- **Data under study**
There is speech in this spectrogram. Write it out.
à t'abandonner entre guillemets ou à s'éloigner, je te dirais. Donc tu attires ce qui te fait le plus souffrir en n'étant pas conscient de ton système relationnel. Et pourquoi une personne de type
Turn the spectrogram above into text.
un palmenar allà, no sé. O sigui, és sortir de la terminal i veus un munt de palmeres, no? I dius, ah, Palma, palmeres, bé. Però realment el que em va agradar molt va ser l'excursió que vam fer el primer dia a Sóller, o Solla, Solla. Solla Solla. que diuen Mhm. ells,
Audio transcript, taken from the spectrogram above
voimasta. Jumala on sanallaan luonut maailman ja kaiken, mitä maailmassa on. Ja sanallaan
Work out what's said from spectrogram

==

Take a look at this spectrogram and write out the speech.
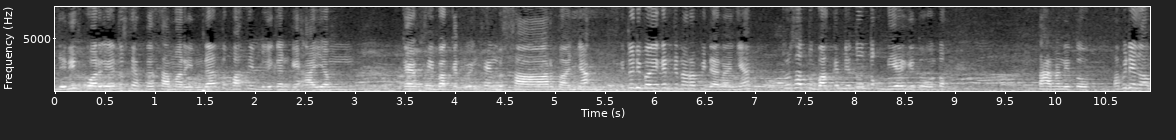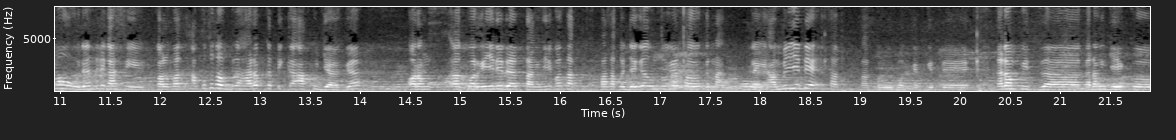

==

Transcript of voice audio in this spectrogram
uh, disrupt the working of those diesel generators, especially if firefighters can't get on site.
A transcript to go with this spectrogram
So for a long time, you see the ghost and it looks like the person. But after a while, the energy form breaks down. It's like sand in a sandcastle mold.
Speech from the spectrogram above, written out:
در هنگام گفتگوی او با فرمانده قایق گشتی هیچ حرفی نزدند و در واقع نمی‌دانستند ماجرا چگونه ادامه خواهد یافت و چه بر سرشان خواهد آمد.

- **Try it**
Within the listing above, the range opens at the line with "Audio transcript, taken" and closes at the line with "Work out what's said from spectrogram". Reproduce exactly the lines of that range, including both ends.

- **Task answer**
Audio transcript, taken from the spectrogram above
voimasta. Jumala on sanallaan luonut maailman ja kaiken, mitä maailmassa on. Ja sanallaan
Work out what's said from spectrogram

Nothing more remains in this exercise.